Jack Garratt at The Olympia, Dublin, 30th March 2016

Pinstriped lights and pure delight. Jack Garratt raises his arms in triumph, a be-hatted silhouette against blue neon spotlights, and the zealous crowd surges forward to the feet of their messiah. “AHAHA! I fucking love this country, you guys are incredible” – and the bass drops, throbbing through the ribs of revelers come to worship at the high altar of The Olympia.

Critically, Garratt is stuck between the proverbial rock and hard place. Lauded by the mainstream press, in recent months he’s picked up both the BBC Sound of 2016, and 2016 Brits Critics Choice awards. Yet there are also those who label him ‘bland’, dismissing his music as name drop beats for the Urban Outfitters, try-hard cool gang. Either way, tonight’s gig isn’t about proving a point. From the opening ticking guitar of ‘Water’ through to the ecstatic skip hop of Worry, Garratt is here for the crowd, and here for a party.
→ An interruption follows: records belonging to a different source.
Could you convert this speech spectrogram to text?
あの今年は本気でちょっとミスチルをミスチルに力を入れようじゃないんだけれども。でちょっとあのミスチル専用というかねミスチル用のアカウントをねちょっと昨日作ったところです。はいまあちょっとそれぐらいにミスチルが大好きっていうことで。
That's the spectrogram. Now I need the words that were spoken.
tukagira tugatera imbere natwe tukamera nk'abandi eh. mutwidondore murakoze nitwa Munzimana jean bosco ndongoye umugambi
On stage he cuts a lonely figure, ensconced in a hemisphere of drumkit, guitar, leads and mysterious boxes which emit squiggling Martian bleeps. Like a maniacal loop-pedal wizard, he leaps between it all with decisive triangular movements, perfectly executed. For Dublin, he’s added an extra layer of complexity – it’s the first time he’s performed the drum solo which precedes Breathe Life, beseeching the crowd to “Be extra specially nice..I’m doing like seven things at once”. There’s no need for pleas though – breaks between (and during) songs are liberally peppered with the audience’s amorous shouts. If Garratt has ever harboured paternal desires, he’s now got plenty of willing helpers.

Indeed, he’s so engaging that the whole thing feels like a Jack/Dub love-in. Garratt grins in warm disbelief as the crowd sing the entirety of the anthemic Weathered, his role reduced to that of backing instrumentalist. Roars of approval greet his self-deprecatory introduction to Far Cry – “My favourite track from this thing I did recently…which was my album called ‘Phase’”, followed by a slide into a Craig David/Justin Timberlake mashup. It’s deliberately vintage ’90s cool, recrafted to fit the Garratt musical mould (sudden stops, bass drops and unwinding synths) but who cares, we want to dance.
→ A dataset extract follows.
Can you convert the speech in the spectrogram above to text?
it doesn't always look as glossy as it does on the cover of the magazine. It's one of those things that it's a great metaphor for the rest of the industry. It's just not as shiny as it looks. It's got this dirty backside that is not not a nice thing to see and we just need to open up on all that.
Therefore, the only real low point comes with the misjudged sensitivity of Surprise Yourself. It’s not what we need right now – the lyrics are straight out of Instagram, tumbling over with dogged aspiration and an unerring quest for self-improvement; plus it’s just too quiet. Garratt’s tortured falsetto imploring us to “Take a pen and write this down/ Draw something that can’t be found” fails to conquer the general sniggering and shouts of “G’WAN THE GINGERS”. Garratt himself seems breezily unfazed by this (clearly we just don’t ‘get’ the unfathomable depths of his inner emotional torment), and cheerily returns to form, closing out the set with the leaping crowd pleaser Worry.
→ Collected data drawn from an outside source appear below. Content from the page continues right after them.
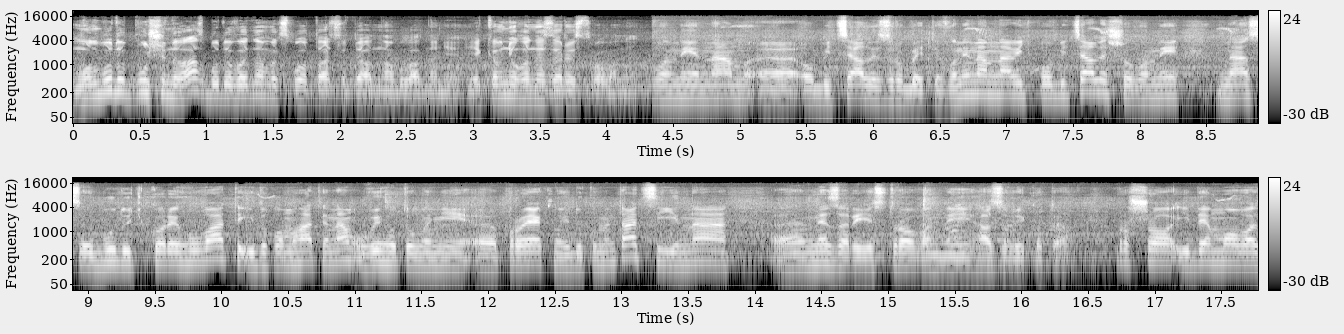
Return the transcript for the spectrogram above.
Він буде пущений газ, буде введено в експлуатацію даного обладнання, яке в нього не зареєстроване. Вони нам е, обіцяли зробити. Вони нам навіть пообіцяли, що вони нас будуть коригувати і допомагати нам у виготовленні е, проектної документації на е, незареєстрований газовий котел. Про що йде мова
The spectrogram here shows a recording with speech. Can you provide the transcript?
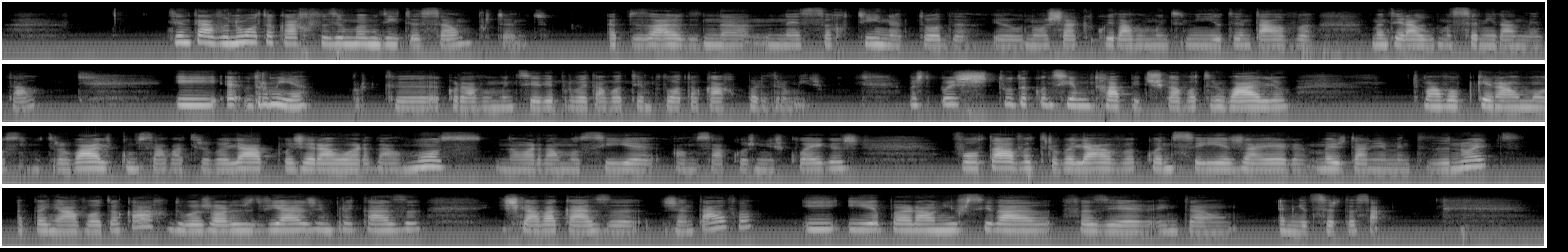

There’s no encore, and that feels right. Garratt’s set is a neatly parceled experience – each song catchy whilst it’s there, yet individually immediately forgettable. The lasting impression is of a consummate showman whose live performance surpasses his album. It is exactly as it should be; the audience spat out from the belly of The Olympia into the streetlight grime of Dame Street, left with a blurred hangover of falsetto and thudding bass. Cheers Jack; seems that Ireland loves you too.